Amish culture is fascinating to me. But as a photographer, documenting the Amish is a challenge, because posing for a photograph is discouraged by their religion. It is seen by many (though not all) Amish people as an act of vanity.
The Paparazzi Approach
So, what’s the best way to capture the Amish on camera? Some of the advice I’ve read or been given by other photographers includes:
- “don’t stay in one place too long;”
- “use a long lens so you can zoom in;”
- “you have a better chance of photographing Amish children than adults;” or
- “wait until they’re not looking and photograph them from behind.”
Sorry, but I don’t feel like “stealing” moments like that. It makes me feel like a paparazzi, and it’s kind of creepy.

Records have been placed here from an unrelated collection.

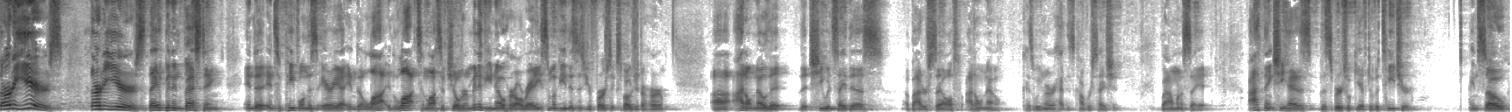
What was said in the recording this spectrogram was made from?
30 years. 30 years they've been investing into, into people in this area, into a lot, and lots and lots of children. Many of you know her already. Some of you, this is your first exposure to her. Uh, I don't know that, that she would say this about herself. I don't know because we've never had this conversation, but I'm going to say it. I think she has the spiritual gift of a teacher. And so,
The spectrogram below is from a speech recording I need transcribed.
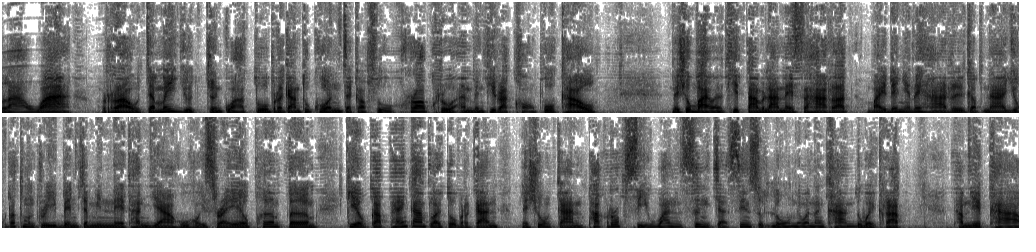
กล่าวว่าเราจะไม่หยุดจนกว่าตัวประกันทุกคนจะกลับสู่ครอบครัวอันเป็นที่รักของพวกเขาในช่วงบ่ายวันอาทิตย์ตามเวลาในสหรัฐ ไบเดนยังได้หารือกับนายกรัฐมนตรีเบนจามินเนทันยาฮูของอิสราเอลเพิ่มเติม เกี่ยวกับแผนการปล่อยตัวประกันในช่วงการพักรบ 4 วัน ซึ่งจะสิ้นสุดลงในวันอังคารด้วยครับ ทำเนียบขาว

I know if I were outside mowing the lawn or planting flowers and someone started photographing me from a distance, it would frighten me a little.
In my experience, the best photos happen when both parties are present and aware of one another. And this is just as true for the Amish as for other subjects.
Three Tips for Noninvasive Photography
I’ve found three noninvasive ways to achieve good results in documenting the Amish:
- I feel them out first. I make sure they are aware of my equipment; then, I begin shooting at a comfortable pace and distance. Yes, I find my share of rejection — but I’ve also been greeted warmly and gotten some intimate shots.
- I ask, “Do you mind if I use my camera here?” I don’t give them a big sob story to get their approval; if they aren’t OK with me shooting them, I don’t. But I often still stay to observe; photography is about moments, whether we capture them with our cameras or not.
- I don’t obsess on only photographing people. Amish culture offers a treasure trove of subject matter besides the people — things like hand-made furniture, hand-sewn curtains, farm landscapes, lanterns, patterns of wood on the barn, even clothes hanging on clotheslines. I can showcase the beautiful simplicity of the Amish without insisting on including a reluctant subject in an image.
Enjoy the Process
You aren’t always going to leave the house to go shooting and come home with gold. That’s okay; enjoy the process, and respect what is in front of you for what it is.
Wear your camera visibly and know when to use it, and don’t touch it if you aren’t 100 percent confident that you should. Smile instead, and move on to the next possibility.
That’s been a pretty good rule of thumb for me in my work — whether documenting the Amish or any other subject.